According to Rule 11, COFC held that the failure to include the relevant document was “neither reasonable nor excusable” and had the following impacts:
- Contributed to substantial delays in the resolution of this case.
- Wasted the court’s time in attempting to engage in fact-finding on an incomplete record.
- Had the effect of imposing costs on Oak Grove due to, at a minimum, additional briefing, status conferences, and hearings.
At COFC, the Government Must Provide the Whole Hog
The decision puts to rest the idea that in COFC bid protests, agencies have the right to determine what is relevant to the protestor’s arguments and only produce those records. While that is generally the standard at the GAO, more is required at COFC, where agencies must produce all the records related to the procurement decision even if they were not considered in the award decision.
DOJ failed to meet that standard, omitting two important documents. The omissions demonstrate the dangers to the bid protest process of the government making undisclosed internal relevancy determinations regarding the content of the AR. As COFC notes, were it to condone the government’s conduct, it would inevitably lead to discovery battles regarding how the agency complied or what it omitted from the AR. Ultimately, it is unlikely that would benefit the government.
Sanctions Were Imposed
Due to the AR omissions, COFC ordered the government to pay the legal costs and expenses incurred by Oak Grove in dealing with the AR issues, including costs relating to supplemental AR filings, supplemental briefs, and the show cause hearing, among other costs.

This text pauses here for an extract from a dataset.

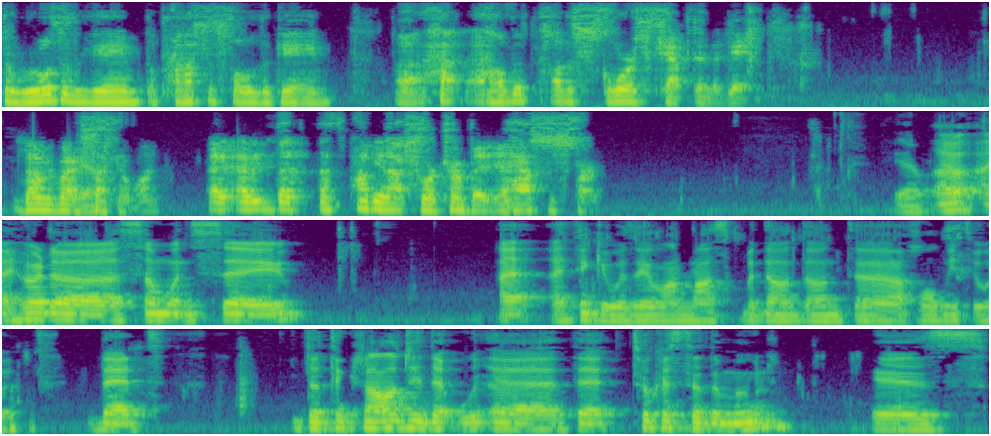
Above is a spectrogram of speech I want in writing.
the rules of the game, the process flow of the game, uh, how, how the how the scores kept in the game. That would be my yeah. second one. I, I mean, that that's probably not short term, but it has to start. Yeah, I, I heard uh, someone say, I, I think it was Elon Musk, but don't don't uh, hold me to it, that the technology that uh, that took us to the moon is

The parties were directed to meet and confer, and to file a joint status report no later than November 19.
If You Need the Whole Record, COFC is the Place to Be
As noted above, there is a significant distinction between the AR produced in the GAO bid process and the AR required at COFC. At the GAO, agencies produce only the portions of the record they believe are relevant to the protest grounds. In this way, agencies can improve the likelihood of successfully defending against protests and limit the chance that protestors will discover additional errors in the AR to raise in supplemental protest grounds.

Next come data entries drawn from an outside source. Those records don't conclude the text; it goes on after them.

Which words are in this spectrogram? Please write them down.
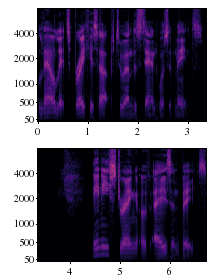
Now let's break it up to understand what it means. Any string of A's and B's.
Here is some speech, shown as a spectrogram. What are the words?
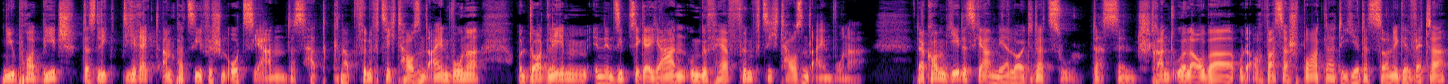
Newport Beach, das liegt direkt am Pazifischen Ozean. Das hat knapp 50.000 Einwohner und dort leben in den 70er Jahren ungefähr 50.000 Einwohner. Da kommen jedes Jahr mehr Leute dazu. Das sind Strandurlauber oder auch Wassersportler, die hier das sonnige Wetter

The Oak Grove merits decision in August discusses this difference in footnotes 13 and 14 on page 20, citing an article by Kara Sacilotto & J. Freeze that discusses the difference in detail. Is a Record by Any Other Name Still a Record?, at *1 (American Bar Association 2021 Public Contract Law Virtual Federal Procurement Institute Mar. 12, 2021), available at https://www.americanbar.org/events-cle/ecd/ondemand/409718248/ (explaining that in contrast to GAO protest proceedings, “the COFC rules expressly requires production of the administrative record, without the need for the protester to explain the relevancy of those documents to the protest arguments raised” and that “the ‘relevant’ documents produced [at the GAO] can be a fraction of the actual record of the procurement before the agency evaluators and source selection authority” (emphasis in original)).
Key Takeaways for Filing Bid Protests

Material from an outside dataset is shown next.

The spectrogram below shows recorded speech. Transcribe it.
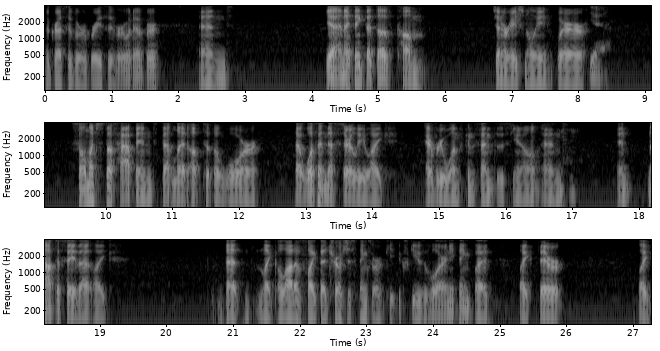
aggressive or abrasive or whatever and yeah and i think that does come generationally where yeah, so much stuff happened that led up to the war that wasn't necessarily like everyone's consensus you know and Mhm. and not to say that like that like a lot of like the atrocious things were excusable or anything but like they're like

Filing bid protests at the GAO in the first instance is typically favored because it triggers an automatic stay of performance (protestor’s must move for an injunction at COFC), the costs tend to be lower, and because parties can always go to COFC if a GAO protest is denied (the opposite is not true). But the difference in the record produced by the government is becoming an increasingly important factor in deciding whether first to file a protest at COFC or the GAO. Because notwithstanding the advantages of first going to the GAO, if an agency can evade the production of records necessary to prove protest allegations, what’s the point?
If you have any questions about the bid protest process, please contact Richard Arnholt at firstname.lastname@example.org or 202-827-2971.